"Even as we get more competitive, the world gets more competitive -- Toyota's not sitting still, neither are any [others.]"
Toyota's vehicle sales rose last year while GM's fell 9 percent, the steepest decline of Detroit's Big Three. GM said some of the drop resulted from fewer sales to rental fleets, a low-profit business. Still, fewer vehicles means fewer engines, a worrisome trend for Tonawanda.
In the longer run, there is also a question about the longevity of the plant's conventional motors. Gasoline-fueled technology won't rule the road forever, as oil costs rise and drivers seek fuel-efficient alternatives. Tonawanda makes the 2.2 liter "Ecotec" for small cars like the Saturn Ion; a V-6 for sedans including the Chevy Malibu and Pontiac G6, and in-line 4- and 5-cylinder engines for compact trucks and the Hummer H3. It also produces a big, 8.1 liter V-8 mainly for boats and electric generators that also shows up in the commercial-sized trucks Chevy Kodiak and GMC Topkick.
U.S. automakers are gearing up to offer diesel engines in the next few years to capitalize on their higher efficiency, analysts said. The EPA lowered limits for sulfur in diesel fuel last year, which should make it easier for diesel vehicles to meet federal pollution limits.

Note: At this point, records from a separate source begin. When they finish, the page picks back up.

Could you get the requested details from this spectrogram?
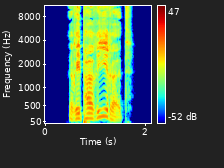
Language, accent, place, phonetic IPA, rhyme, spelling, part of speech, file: German, Germany, Berlin, [ʁepaˈʁiːʁət], -iːʁət, reparieret, verb, De-reparieret.ogg
- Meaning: second-person plural subjunctive I of reparieren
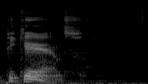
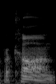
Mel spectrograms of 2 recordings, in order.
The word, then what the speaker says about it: pecans: time that we don't getting pecans or pecans depending how you say it we go for the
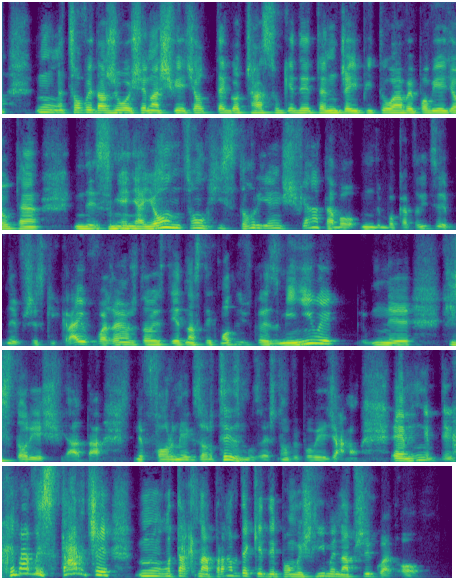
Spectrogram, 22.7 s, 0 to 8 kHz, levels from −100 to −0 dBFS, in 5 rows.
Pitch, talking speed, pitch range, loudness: 140 Hz, 125 wpm, 130-165 Hz, -19 LUFS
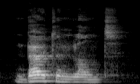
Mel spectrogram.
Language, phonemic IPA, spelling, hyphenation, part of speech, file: Dutch, /ˈbœy̯.tə(n)ˌlɑnt/, buitenland, bui‧ten‧land, noun, Nl-buitenland.ogg
- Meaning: all foreign countries, collectively; anything abroad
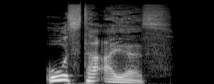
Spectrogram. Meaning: genitive singular of Osterei
- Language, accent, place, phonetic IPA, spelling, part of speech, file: German, Germany, Berlin, [ˈoːstɐˌʔaɪ̯əs], Ostereies, noun, De-Ostereies.ogg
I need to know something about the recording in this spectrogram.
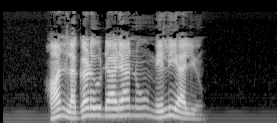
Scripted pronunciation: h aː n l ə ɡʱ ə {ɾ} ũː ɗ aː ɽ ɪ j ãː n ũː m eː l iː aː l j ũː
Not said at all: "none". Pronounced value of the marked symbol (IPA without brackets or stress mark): ɽ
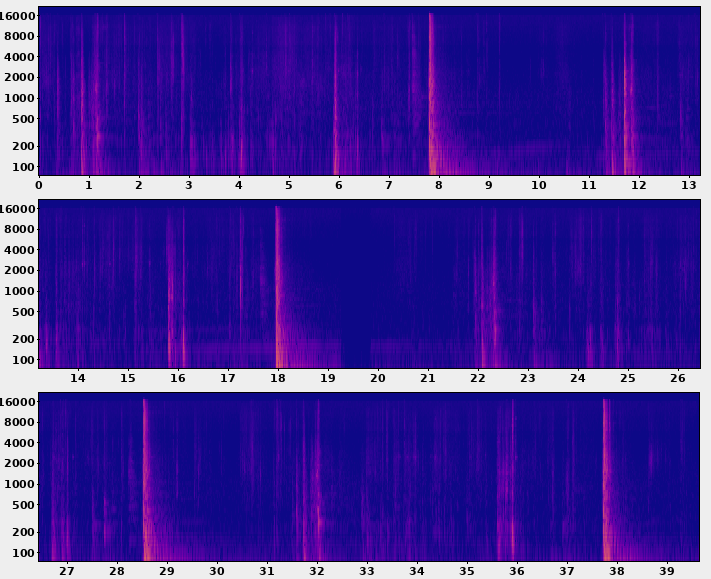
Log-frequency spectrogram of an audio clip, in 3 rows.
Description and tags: Mercedes Benz 200 D, mersu. Tavaratilan luukku auki ja kiinni muutaman kerran.
Paikka/Place: Suomi / Finland / Vihti.
Aika/Date: 1985.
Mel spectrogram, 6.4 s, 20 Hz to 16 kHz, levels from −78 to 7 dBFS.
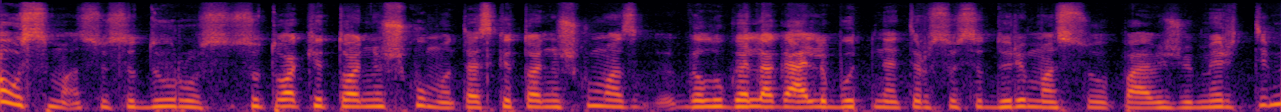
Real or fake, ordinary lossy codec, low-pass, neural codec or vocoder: real; AAC, 64 kbps; 14.4 kHz; none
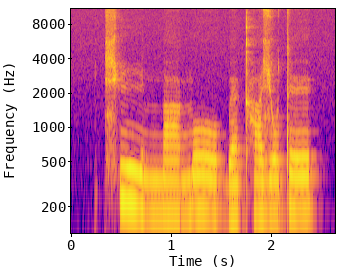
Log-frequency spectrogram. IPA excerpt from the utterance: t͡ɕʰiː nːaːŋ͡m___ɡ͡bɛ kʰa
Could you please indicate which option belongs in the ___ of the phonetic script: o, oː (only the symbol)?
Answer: oː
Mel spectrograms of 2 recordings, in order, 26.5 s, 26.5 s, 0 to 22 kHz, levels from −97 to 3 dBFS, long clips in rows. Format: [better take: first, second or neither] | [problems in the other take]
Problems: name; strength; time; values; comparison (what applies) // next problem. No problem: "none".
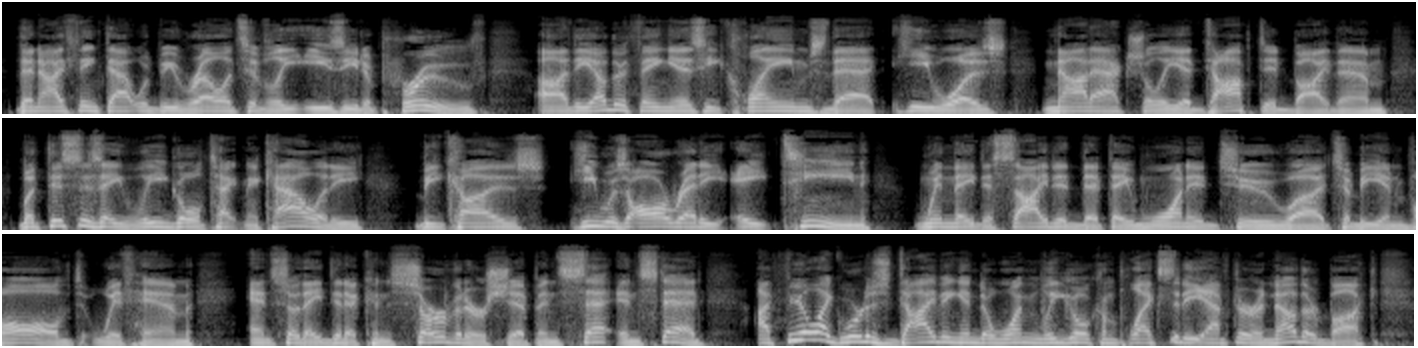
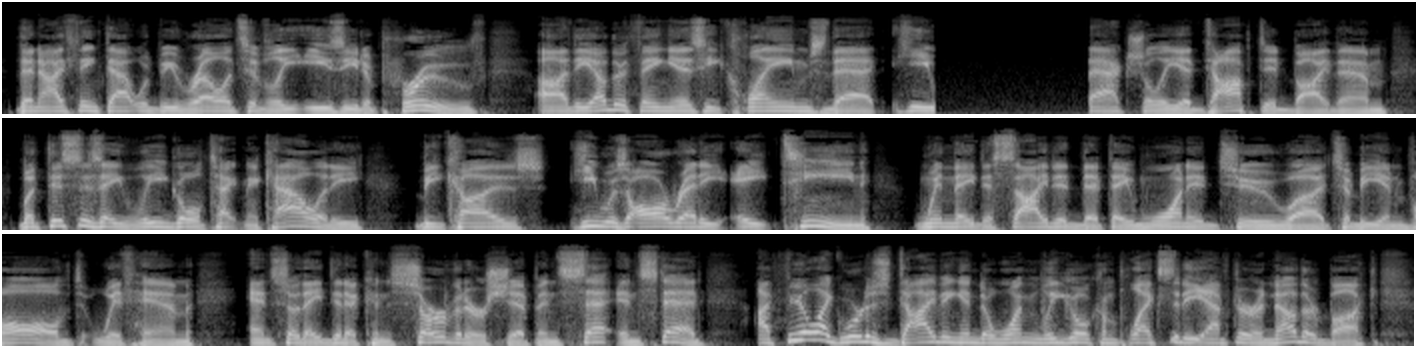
first | audio cutting out; at 6 s for 1 s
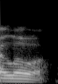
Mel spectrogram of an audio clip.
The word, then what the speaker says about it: Tagovailoa: How do you pronounce his last name? Tua Triskaidekapobia. Tagovailoa.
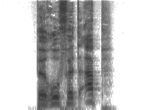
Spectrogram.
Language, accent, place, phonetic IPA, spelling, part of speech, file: German, Germany, Berlin, [bəˌʁuːfət ˈap], berufet ab, verb, De-berufet ab.ogg
- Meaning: second-person plural subjunctive I of abberufen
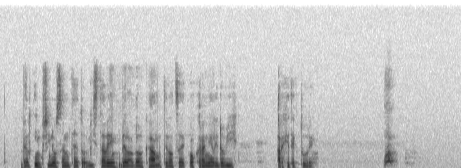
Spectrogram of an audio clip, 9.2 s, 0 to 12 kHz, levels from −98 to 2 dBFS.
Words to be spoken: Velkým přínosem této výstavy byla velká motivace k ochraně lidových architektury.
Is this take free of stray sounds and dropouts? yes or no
no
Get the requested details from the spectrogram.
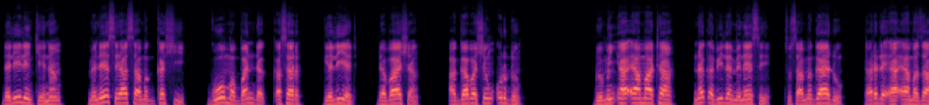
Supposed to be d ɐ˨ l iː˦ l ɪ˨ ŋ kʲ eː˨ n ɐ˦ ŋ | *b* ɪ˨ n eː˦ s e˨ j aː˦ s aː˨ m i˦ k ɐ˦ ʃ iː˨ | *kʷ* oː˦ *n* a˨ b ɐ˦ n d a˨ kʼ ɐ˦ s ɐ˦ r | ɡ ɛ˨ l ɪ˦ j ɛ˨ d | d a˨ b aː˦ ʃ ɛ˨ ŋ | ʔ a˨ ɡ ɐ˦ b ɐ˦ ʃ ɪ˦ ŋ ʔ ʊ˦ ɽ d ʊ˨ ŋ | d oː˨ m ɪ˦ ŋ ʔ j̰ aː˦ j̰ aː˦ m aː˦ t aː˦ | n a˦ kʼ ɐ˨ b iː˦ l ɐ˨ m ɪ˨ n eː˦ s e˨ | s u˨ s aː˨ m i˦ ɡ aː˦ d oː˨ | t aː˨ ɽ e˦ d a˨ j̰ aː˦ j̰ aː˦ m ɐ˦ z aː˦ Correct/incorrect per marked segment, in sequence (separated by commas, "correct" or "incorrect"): incorrect, incorrect, incorrect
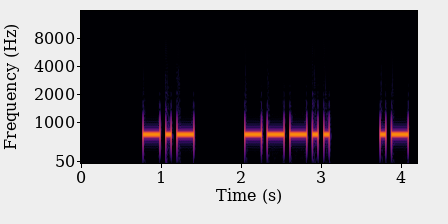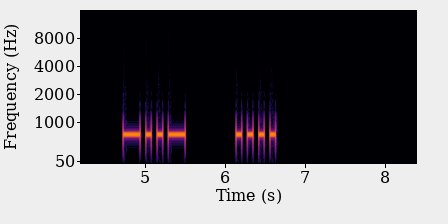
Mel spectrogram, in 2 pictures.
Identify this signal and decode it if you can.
Morse code, heard as a keyed tone, about 17 wpm, spaced as for 10 wpm, 700 Hz. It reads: K8AXH
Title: USA Call Signs - 5 Characters - 3x Character Spacing - 17wpm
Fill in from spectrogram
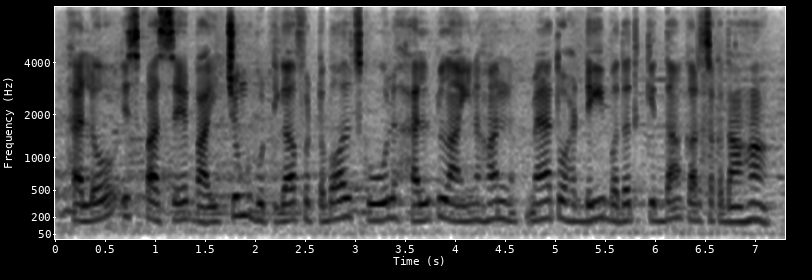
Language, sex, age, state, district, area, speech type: Punjabi, male, 18-30, Punjab, Firozpur, rural, read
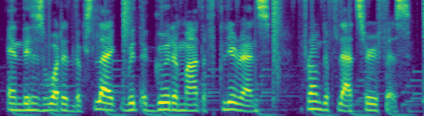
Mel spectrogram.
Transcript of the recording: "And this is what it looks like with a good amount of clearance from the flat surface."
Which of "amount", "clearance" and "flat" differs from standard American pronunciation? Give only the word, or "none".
none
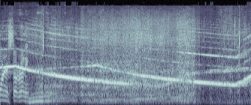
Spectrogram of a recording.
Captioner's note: engine revving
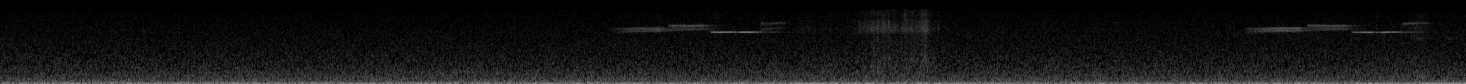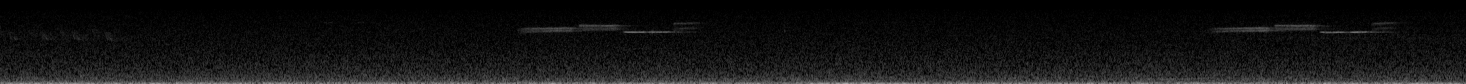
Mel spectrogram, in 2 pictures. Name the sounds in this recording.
Black-throated Green Warbler, Ovenbird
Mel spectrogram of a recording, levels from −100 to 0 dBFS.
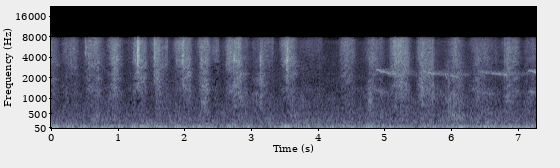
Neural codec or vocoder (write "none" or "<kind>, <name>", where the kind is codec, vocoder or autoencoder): none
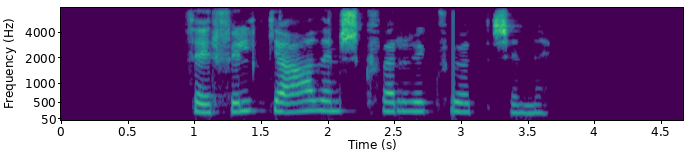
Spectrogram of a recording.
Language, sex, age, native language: Icelandic, female, 20-29, Icelandic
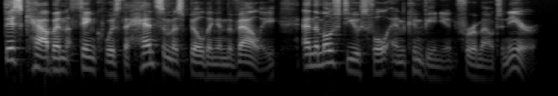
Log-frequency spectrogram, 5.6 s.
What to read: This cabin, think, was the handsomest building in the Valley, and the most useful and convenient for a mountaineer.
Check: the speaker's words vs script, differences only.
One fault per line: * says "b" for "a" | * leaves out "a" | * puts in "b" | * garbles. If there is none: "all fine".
all fine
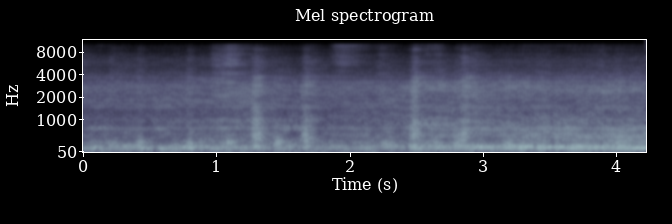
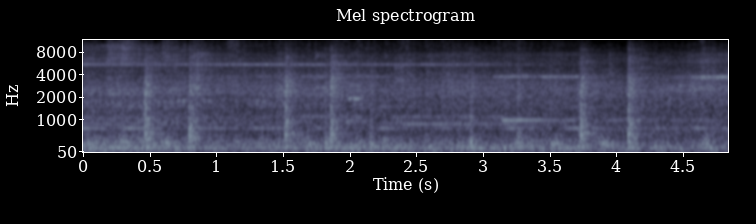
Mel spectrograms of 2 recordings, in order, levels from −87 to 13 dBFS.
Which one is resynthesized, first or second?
first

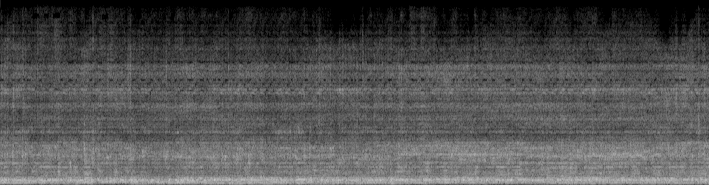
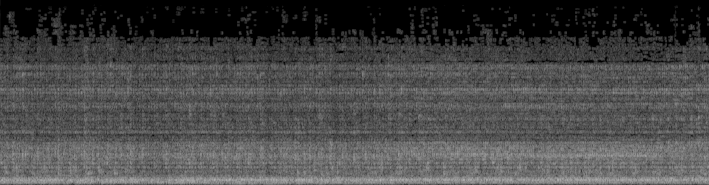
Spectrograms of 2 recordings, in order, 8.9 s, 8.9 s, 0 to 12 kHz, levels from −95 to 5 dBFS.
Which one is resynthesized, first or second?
first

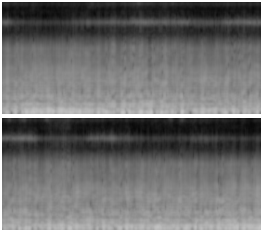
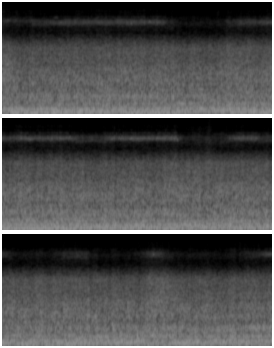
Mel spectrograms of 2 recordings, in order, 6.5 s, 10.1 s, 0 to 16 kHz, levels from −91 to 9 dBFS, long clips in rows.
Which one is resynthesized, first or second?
first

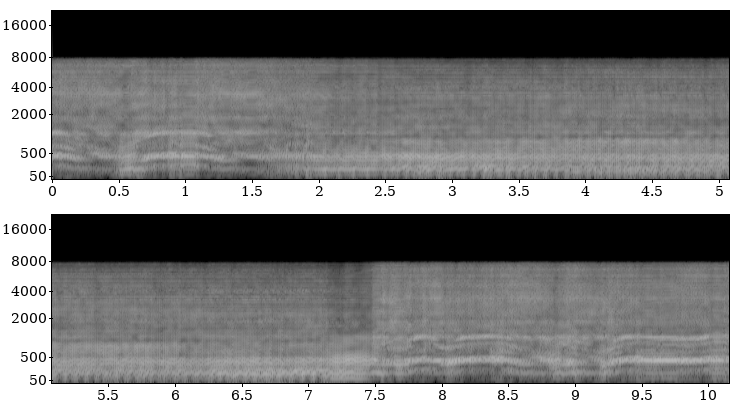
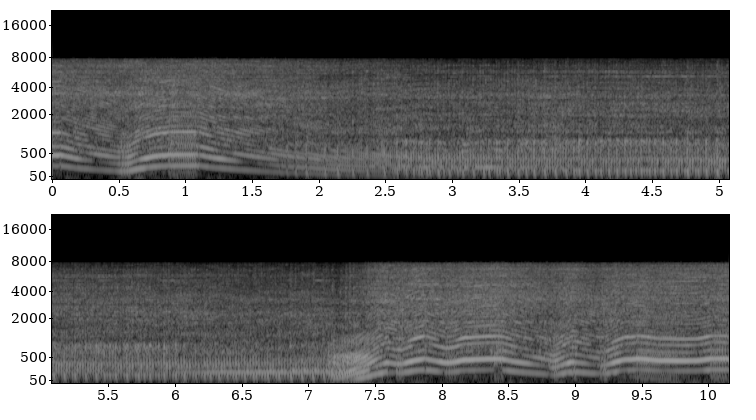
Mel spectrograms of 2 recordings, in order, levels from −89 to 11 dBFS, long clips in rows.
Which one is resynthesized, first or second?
first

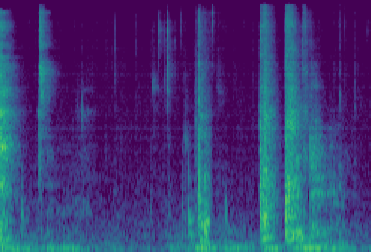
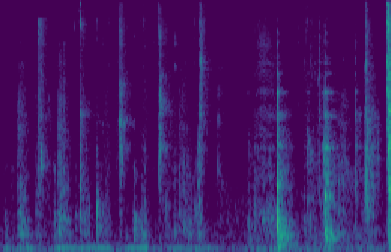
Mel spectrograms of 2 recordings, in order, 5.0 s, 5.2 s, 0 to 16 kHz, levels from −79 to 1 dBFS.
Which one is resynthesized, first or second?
first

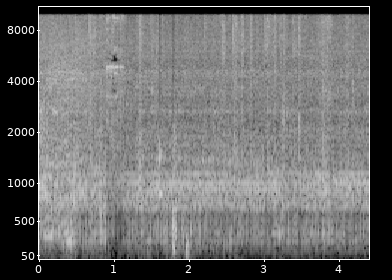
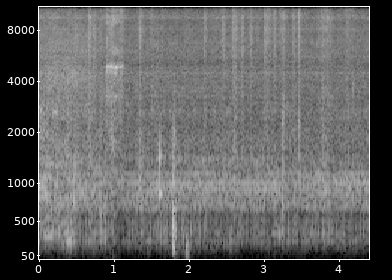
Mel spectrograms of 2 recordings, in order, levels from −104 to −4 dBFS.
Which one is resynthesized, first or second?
second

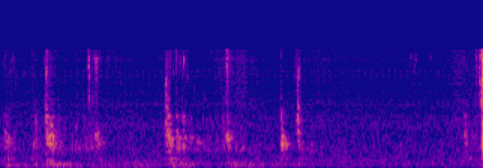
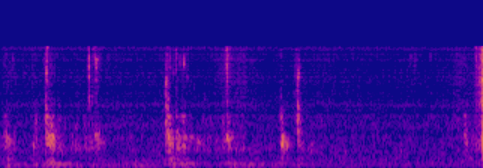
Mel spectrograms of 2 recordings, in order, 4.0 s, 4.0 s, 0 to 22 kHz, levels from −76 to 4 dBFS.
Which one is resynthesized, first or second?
second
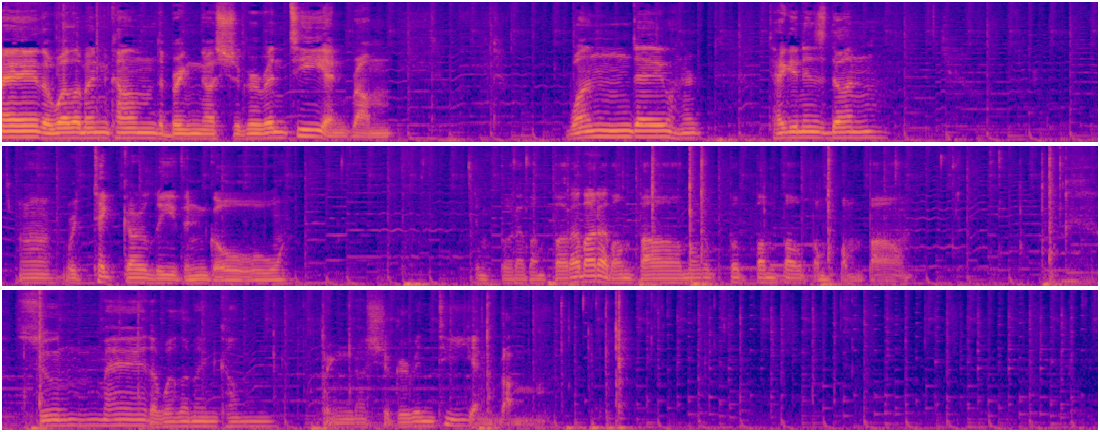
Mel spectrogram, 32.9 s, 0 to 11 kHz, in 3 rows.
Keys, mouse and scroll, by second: 16.2 click, 16.5 space, 17.5 space, 17.9 space, 19.3 space, 21.0 click, 21.5 space, 22.5 space, 25.1 space, 25.5-25.9 scroll down 5, 26.9 space, 31.6 ctrl+s.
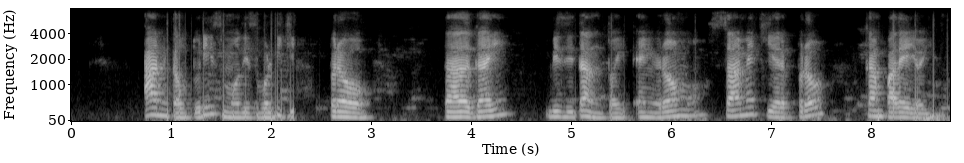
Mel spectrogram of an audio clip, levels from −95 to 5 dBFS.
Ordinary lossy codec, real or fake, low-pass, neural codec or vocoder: Opus, 32 kbps; real; 7.2 kHz; none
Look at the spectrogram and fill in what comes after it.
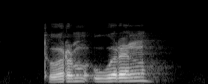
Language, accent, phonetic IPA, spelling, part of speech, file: German, Austria, [ˈtʊʁmˌʔuːʁən], Turmuhren, noun, De-at-Turmuhren.ogg
- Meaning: plural of Turmuhr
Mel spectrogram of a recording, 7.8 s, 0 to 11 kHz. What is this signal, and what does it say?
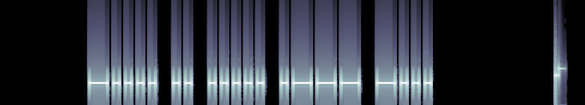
Morse code, heard as a keyed tone, about 16 wpm, 700 Hz. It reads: 6I5JB
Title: Five Challenging Letter-Number Combinations 15wpm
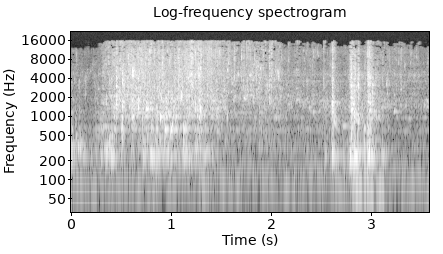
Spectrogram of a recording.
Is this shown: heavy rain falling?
no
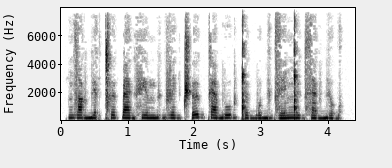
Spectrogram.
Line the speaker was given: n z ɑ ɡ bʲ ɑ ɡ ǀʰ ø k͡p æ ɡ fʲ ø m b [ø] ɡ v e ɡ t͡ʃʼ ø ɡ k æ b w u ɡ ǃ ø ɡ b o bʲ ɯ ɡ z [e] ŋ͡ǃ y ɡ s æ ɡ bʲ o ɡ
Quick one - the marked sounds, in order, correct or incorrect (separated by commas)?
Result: incorrect, correct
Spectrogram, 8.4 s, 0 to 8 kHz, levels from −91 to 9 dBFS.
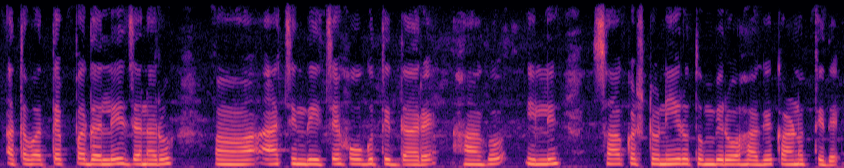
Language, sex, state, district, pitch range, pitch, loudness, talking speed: Kannada, female, Karnataka, Mysore, 210-225 Hz, 220 Hz, -20 LUFS, 100 wpm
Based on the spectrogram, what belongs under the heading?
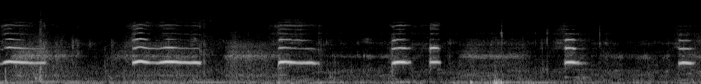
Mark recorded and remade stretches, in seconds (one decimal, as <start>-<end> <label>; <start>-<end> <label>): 0.0-2.7 recorded; 2.7-7.0 remade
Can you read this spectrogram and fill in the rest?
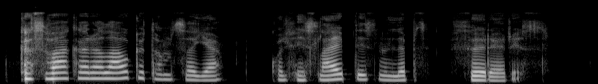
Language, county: Lithuanian, Vilnius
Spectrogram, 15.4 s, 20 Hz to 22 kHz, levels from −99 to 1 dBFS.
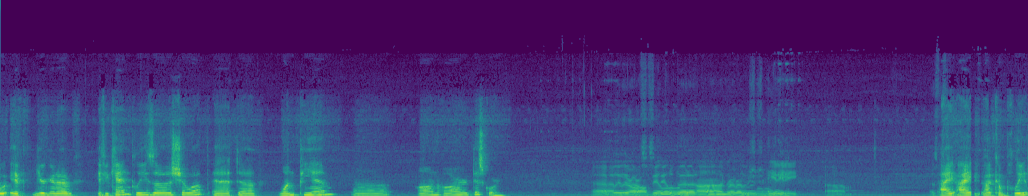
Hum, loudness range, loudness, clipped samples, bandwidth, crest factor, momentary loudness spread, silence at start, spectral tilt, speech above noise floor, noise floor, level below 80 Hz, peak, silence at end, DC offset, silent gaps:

"GM is in the development stage now with diesel designs, [with] one that would compete in the light-duty pickup market," said Paul Lacy, manager of technical research at Global Insight in Troy, Mich. GM, Ford and Dodge all have diesel-option pickups heading to showrooms in two or three years, he said.
Tonawanda Engine has stretched its capabilities before, even making 16-cylinder aircraft engines for the military in the 1940s and '50s. Today, some of its six-cylinder motors can burn an ethanol-gasoline mix.
But a diesel would be, as Finch says, a new animal. Diesels use higher compression than gas burners, changing their underlying physics. They even sound different, a factor that has dampened their sales in the U.S. in the past, Finch says. Yet "in other countries, Europe, almost anywhere other than the U.S., diesels are a major player in the powertrain."
Finch said he's confident that the site on the Niagara, where GM has made engines for 70 years, is up to the new task.
"I've always been impressed with Tonawanda being such a large facility and having diverse products," he said. The complex is known to hit objective after objective, he said. "I'm really thrilled to be part of this team and work with folks who are doing it, and have been doing it well for quite a while."